The top racing speed of a greyhound: 45 mph.
This fast, graceful and agile breed has been cherished for centuries. Greyhounds have been man’s companions for such a long period of time that they are even mentioned in the earliest of ancient texts, including the Bible. Experts suggest that the breed dates back about 4,000 years to the heydays kingdoms of Egypt, Greece and Persia. Greyhounds became so revered by royalty, that they were often found in depictions of royal courts, and in some cases they were even found mummified in ancient Egyptian tombs, where they were preserved as companions for their former owners in the afterlife (there’s a great article on greyhound history here).
The modern world, however, has not exactly been the highlight of the breed’s long and significant history. The dogs have been used for centuries in hunting and coursing events, but the advent of modern dog racing at the turn of the 20th century prompted greyhound bree
ders and racetrack proprietors to begin to think of this breed as a mere commodity. Greyhound racing continues to be a big business, generating millions of dollars in gambling revenue in the states that still allow it. Today, the cruelty of the industry is finally being exposed, and thanks to the resulting public outcry, the number of spectators attending greyhound races has declined. Unfortunately, the financial losses may be contributing to poor track conditions, which have caused a marked rise in animal injuries at some tracks.
According to an article from Peta, the injuries incurred by the racing of these dogs are heavy: “In a horrific example of the industry’s cruelty, in 2002 the remains of approximately 3,000 greyhounds from Florida racetracks were discovered on the Alabama property of a former racetrack security guard who had been ‘retiring’ unwanted greyhounds with a .22-caliber rifle for more than 40 years. The attorney for the accused said, ‘If there’s anybody to be indicted here, it’s the industry because this is what they’re doing to these animals. The misery begins the day they’re born. The misery ends when my client gets ahold of them and puts a bullet in the head.’” (Peta’s article can be found at this link).
However, the Arizona Daily Star has reported a huge victory for anti-racing advocates in its article, “Legislation to close greyhound track would create need to place dogs.” The last dog racing track located in Tucson, Arizona has numbered days. While the last day of racing at Tucson Greyhound Park has not yet been made official, legislation passed unanimously by the Arizona Senate on Saturday means Arizona could soon sound its last call to the starting gate and join 39 other states in banning the sport. The Senate followed the Arizona House in unanimously approving the measure, which will now go to Gov. Doug Ducey for his signature. Local rescue groups say they are already seeing more dogs coming out of the park for adoption, apparently as kennel owners anticipate the change.

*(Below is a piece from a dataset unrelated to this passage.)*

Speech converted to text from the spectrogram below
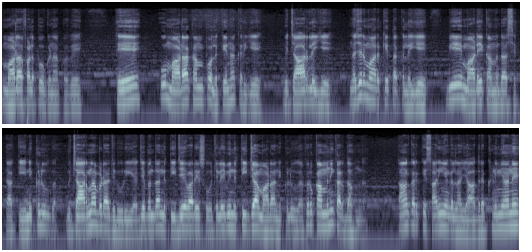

While this is excellent news for what could hopefully become a nation-wide shift to banning the dangerous sport, there will also be many displaced dogs that will be in need of homes. The fate of more than 420 dogs will have yet to be determined.